On 11 December 1997 nations of the world gathered in Japan to sign a legally binding instrument intended to begin the long task of reducing global greenhouse gas emissions. Today, as the Kyoto Protocol celebrates its fourteenth birthday, questions about its future pushed the United Nations climate talks to the brink of complete collapse in Durban, South Africa.
The protocol’s fate as well as that of the entire UN negotiations process came down to two words – “legal outcome” – and a series of rather strange and certainly unusual public huddles (see photo, taken by yours truly standing atop a chair moments before being removed from said chair by police). We’ll get back to that, but first a little background.
Going into the Durban meeting the European Union agreed to demands by developing countries for a second commitment period under the Kyoto Protocol, which is set to go dormant at the end of next year (for details, see our Durban special). Europe’s condition was that the rest of the world commit to negotiations on a binding treaty that would carry things forward after that. As the talks extended into Saturday evening, most of the major emitters, including Brazil, South Africa, China and the United States, agreed to language that would create a new negotiating track to pursue either “a protocol or another legal instrument.” Only India objected.

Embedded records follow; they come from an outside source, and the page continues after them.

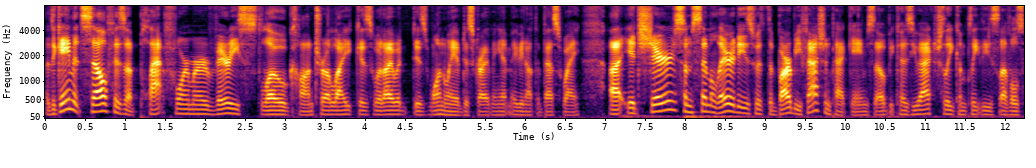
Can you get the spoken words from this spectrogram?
The game itself is a platformer, very slow Contra-like, is what I would is one way of describing it. Maybe not the best way. Uh, it shares some similarities with the Barbie Fashion Pack games, though, because you actually complete these levels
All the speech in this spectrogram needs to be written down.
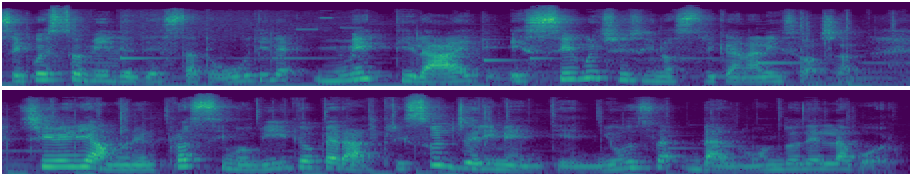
Se questo video ti è stato utile metti like e seguici sui nostri canali social. Ci vediamo nel prossimo video per altri suggerimenti e news dal mondo del lavoro.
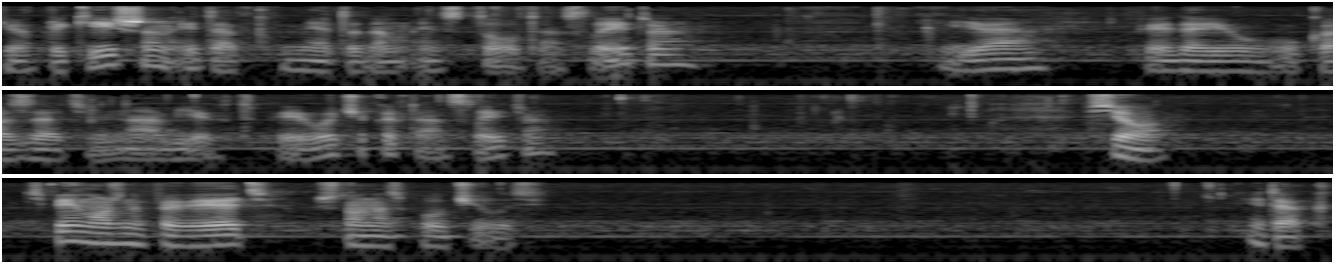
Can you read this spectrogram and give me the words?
to application. Итак, методом install translator я передаю указатель на объект переводчика translator. Все. Теперь можно проверять, что у нас получилось. Итак,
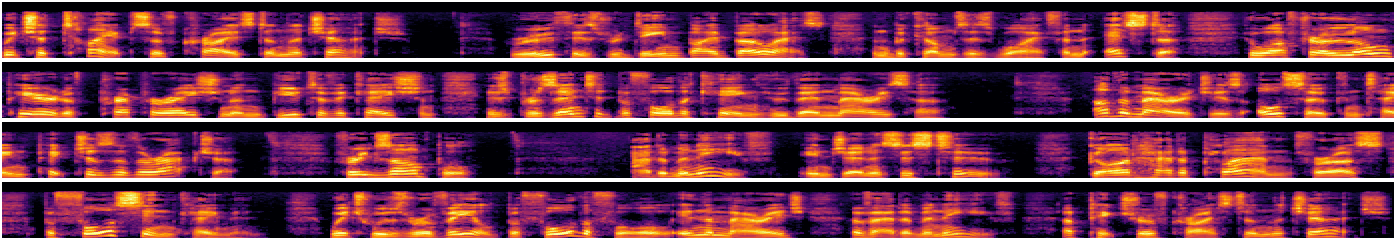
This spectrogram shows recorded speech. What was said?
which are types of Christ and the church. Ruth is redeemed by Boaz and becomes his wife, and Esther, who after a long period of preparation and beautification is presented before the king who then marries her. Other marriages also contain pictures of the rapture. For example, Adam and Eve in Genesis 2. God had a plan for us before sin came in, which was revealed before the fall in the marriage of Adam and Eve, a picture of Christ and the church.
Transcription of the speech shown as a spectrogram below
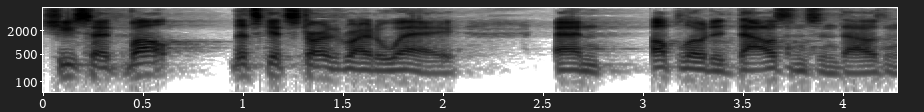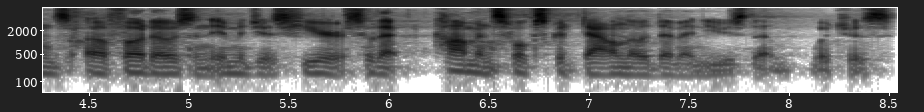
She said, well, let's get started right away and uploaded thousands and thousands of photos and images here so that Commons folks could download them and use them, which was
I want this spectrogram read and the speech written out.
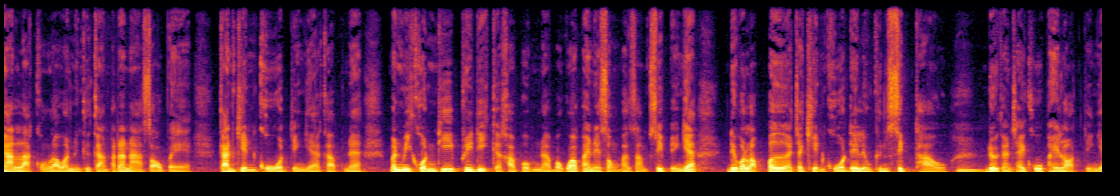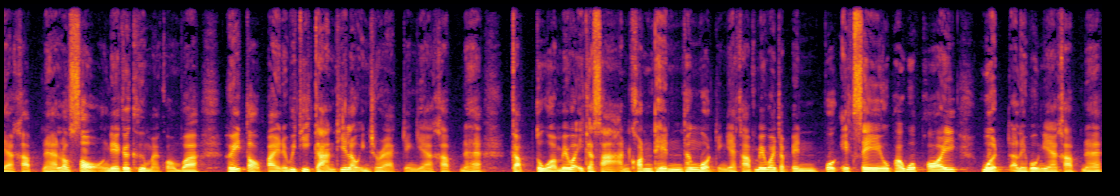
งานหลักของเราอันหนึงคือการพัฒนาซอฟต์แวร์การเขียนโค้ดอย่างเงี้ยครับนะมันมีคนที่พิจิตรครับผมนะบอกว่าภายใน 2030 อย่างเงี้ย developer จะเขียนโค้ดได้เร็วขึ้น 10 เท่า โดยการใช้ co-pilot อย่างเงี้ยครับนะแล้ว2เนี่ยก็คือหมายความว่าเฮ้ยต่อไปนะวิธีการที่เรา interact อย่างเงี้ยครับนะฮะกับตัวไม่ว่าเอกสารคอนเทนต์ทั้งหมดอย่างเงี้ยครับครับไม่ว่าจะเป็นพวก Excel PowerPoint Word อะไรพวกเนี้ยครับนะ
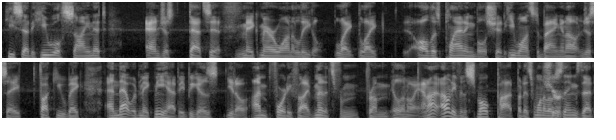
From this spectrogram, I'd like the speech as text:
he said he will sign it and just that's it make marijuana legal like like all this planning bullshit. He wants to bang it out and just say "fuck you," make, and that would make me happy because you know I'm 45 minutes from from Illinois, and I, I don't even smoke pot, but it's one of those things that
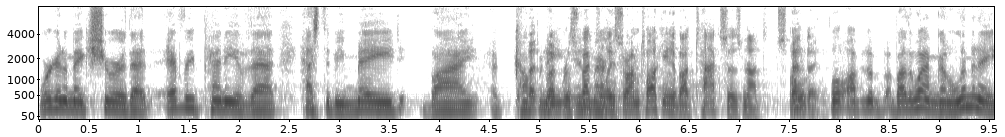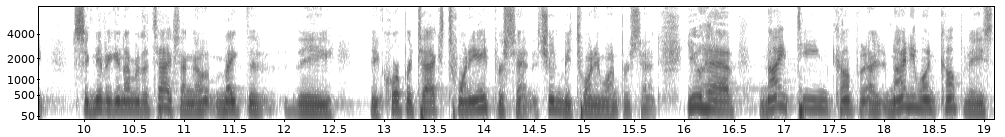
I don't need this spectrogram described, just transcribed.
we're going to make sure that every penny of that has to be made by a company but in respectfully, sir, I'm talking about taxes, not spending. Oh, well, uh, by the way, I'm going to eliminate a significant number of the tax. I'm going to make the, the, the corporate tax 28%. It shouldn't be 21%. You have 19 company, uh, 91 companies,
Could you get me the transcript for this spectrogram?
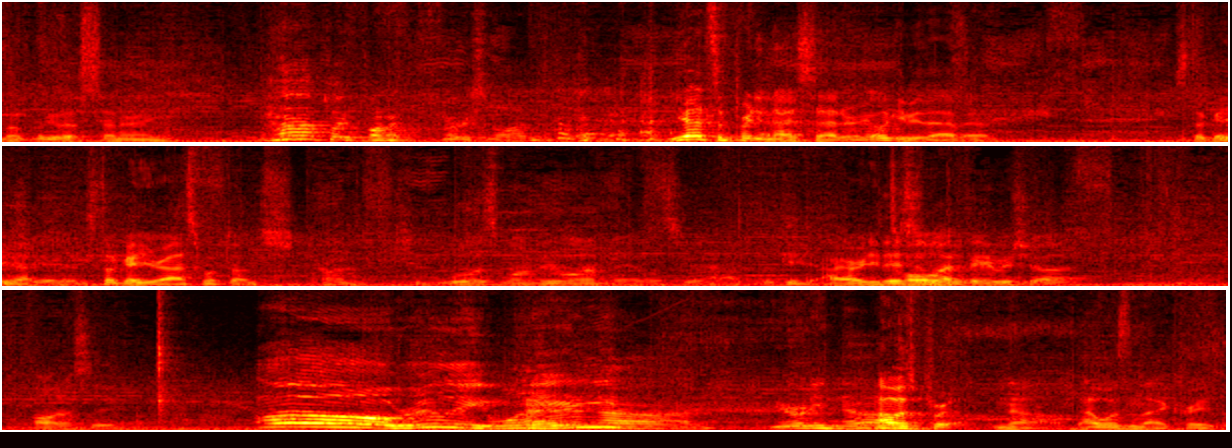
Look, look at that centering. Ha! Play fun first one. You had some pretty nice centering. I'll give you that, man. Still get your, it. still get your ass whooped on. sh- on Well, it's one v one, man. Let's see what happens. okay, I already This is my you. favorite shot. Honestly. oh, really? 180? You already know. I was pre- no, that wasn't that crazy.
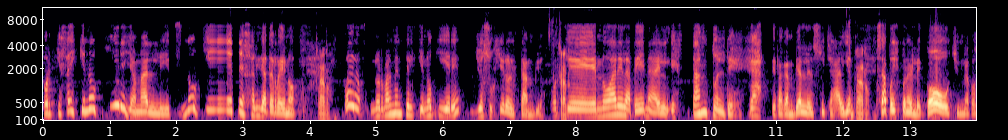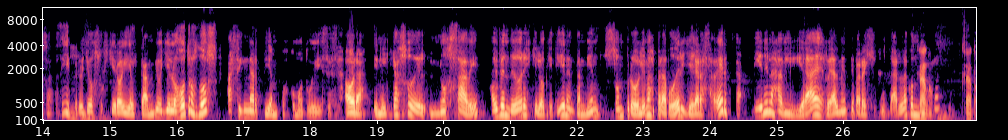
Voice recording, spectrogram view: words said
porque sabéis que no quiere llamar leads, no quiere salir a terreno. Claro. Bueno, normalmente el que no quiere yo sugiero el cambio, porque no vale la pena, el, es tanto el desgaste para cambiarle el switch a alguien. O sea, podéis ponerle coaching, una cosa así, pero yo sugiero ahí el cambio. Y en los otros dos, asignar tiempos, como tú dices. Ahora, en el caso del no sabe, hay vendedores que lo que tienen también son problemas para poder llegar a saber. O sea, ¿tiene las habilidades realmente para ejecutar la conducta? Claro, claro.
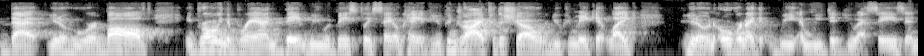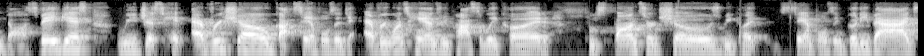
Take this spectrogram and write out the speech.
that, you know, who were involved in growing the brand, they we would basically say, okay, if you can drive to the show or you can make it like you know, an overnight we and we did USA's in Las Vegas. We just hit every show, got samples into everyone's hands we possibly could. We sponsored shows, we put samples in goodie bags,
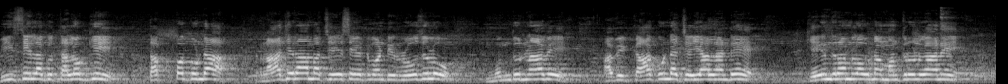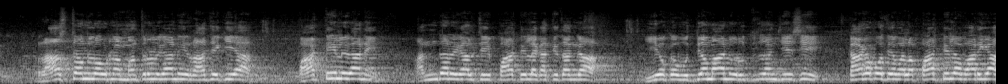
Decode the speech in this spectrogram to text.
బీసీలకు తలొగ్గి తప్పకుండా రాజీనామా చేసేటువంటి రోజులు ముందున్నవి. అవి కాకుండా చేయాలంటే కేంద్రంలో ఉన్న మంత్రులు కానీ రాష్ట్రంలో ఉన్న మంత్రులు కానీ రాజకీయ పార్టీలు కానీ అందరు కలిసి పార్టీలకు అతీతంగా ఈ యొక్క ఉద్యమాన్ని ఉద్ధృతం చేసి కాకపోతే వాళ్ళ పార్టీల వారిగా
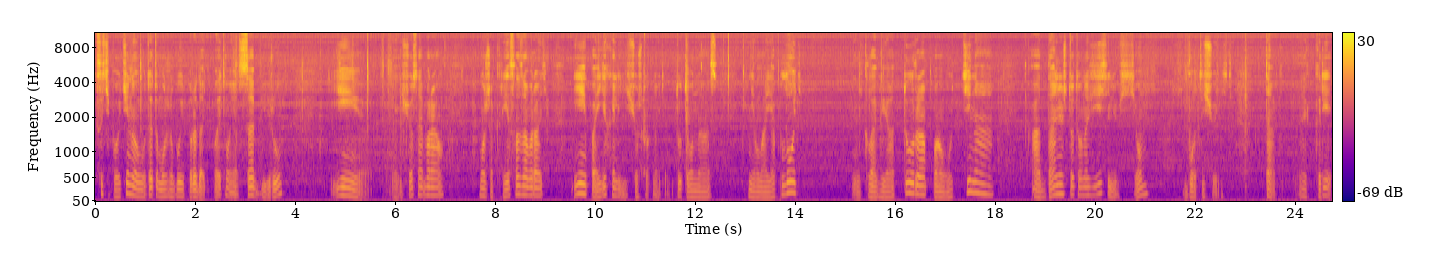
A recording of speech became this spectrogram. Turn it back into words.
Кстати, паутину вот это можно будет продать. Поэтому я соберу. И я еще собрал. Можно кресло забрать. И поехали еще что-то найдем. Тут у нас гнилая плоть. Клавиатура, паутина. А далее что-то у нас есть или все? Вот, еще есть. Так, э, кре...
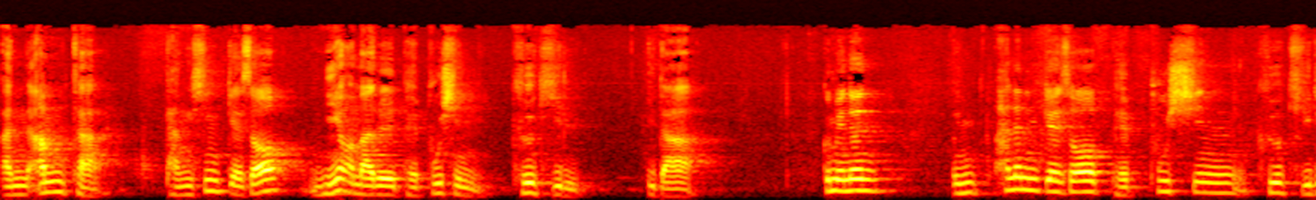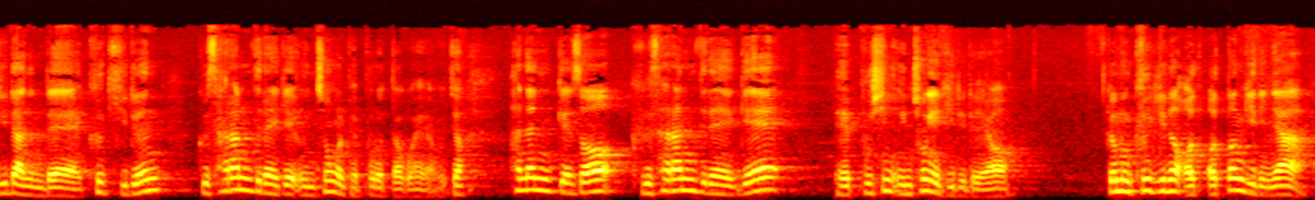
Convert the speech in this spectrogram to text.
안암타 당신께서 니아마를 베푸신 그 길이다. 그러면은 하나님께서 베푸신 그 길이라는데 그 길은 그 사람들에게 은총을 베풀었다고 해요. 그죠? 하나님께서 그 사람들에게 베푸신 은총의 길이래요. 그러면 그 길은 어, 떤 길이냐?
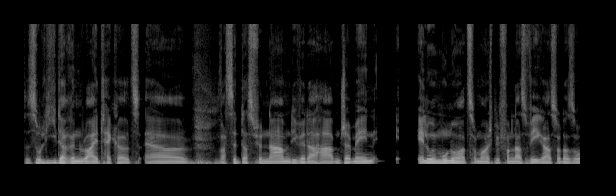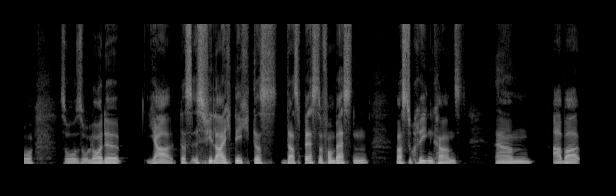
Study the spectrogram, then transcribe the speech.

The text presented to the full body by South African organizers late Saturday evening included “a protocol, another legal instrument, or a legal outcome”. The last option came at the behest of India, which didn’t want to commit itself to emissions reductions, but that drew objections from Europe and many other countries – both developing and developed – that are seeking a legally binding treaty.
“The European Union has shown patience for many years,” said Connie Hedegaard, the EU’s commissioner for climate change. “We don’t’ think we ask too much of the world … that after this second commitment period all will be equally bound.”
Indian Environment and Forests Minister Jayanthi Natarajan proceeded to give an impassioned speech regarding responsibility for historical emissions and equity issues that date back to the original 1992 Framework Convention on Climate Change, which affirmed the idea that countries have “common but differentiated responsibilities.” That language disappeared from the new proposal, which seeks to bring developing countries on board for binding emissions cuts.
“Does climate change mean you give up equity?” Natarajan asked. “I’m sorry madam chair. India will never be intimidated by threats … or any kind of pressure like this.“
After a long debate, South Africa’s Maite Nkoana-Mashabane sought to broker a spontaneous compromise that has been years in the making by forcing negotiators to work out their differences on the floor of the plenary, in plain view and earshot of media and anyone else willing to push their way into a crowd (or onto a chair). All of this took place at 3 a.m. Sunday morning, making Durban the longest of 17 annual conferences convened by signatories to the UN Framework Convention on Climate Change.
Be the cause clever politicking, schoolyard peer pressure or sheer fatigue, it worked. After some 45 minutes of shifting scrums punctuated by occasional applause, India, the European Union, the United States and other key players worked out their differences on a host of interrelated issues. This time it came down to five words: “agreed outcome with legal force”. To recap, the final language states that countries will begin new negotiations on “a protocol, another legal instrument, or an agreed outcome with legal force,” which apparently falls somewhere in the legal spectrum between a binding treaty and a nonbinding decision. Both India and the EU promptly dropped their objections.
The so-called “Durban package” was adopted shortly before 5 a.m. Sunday. It extends the Kyoto Protocol and commits the world to negotiating a new agreement by 2015 that covers all countries, developed and developing. Among other things, it also advances some details of the new Green Climate Fund established last year in Cancun as well as language intended to promote efforts to reduce emissions from deforestation. Despite universal acknowledgements that the deal does nothing to reduce emissions or increase funding beyond existing commitments, environmentalists and scientists generally endorsed the decision as a significant step that could put all major emitters onto the same playing field in the years to come. Keep an eye out for more details and analysis in next week’s issue of Nature.
Photo: European Union Commissioner Connie Hedegaard huddles with the Indian delegation as South Africa’s Maite Nkoana-Mashabane and the United States’ lead negotiator, Todd Stern, look on.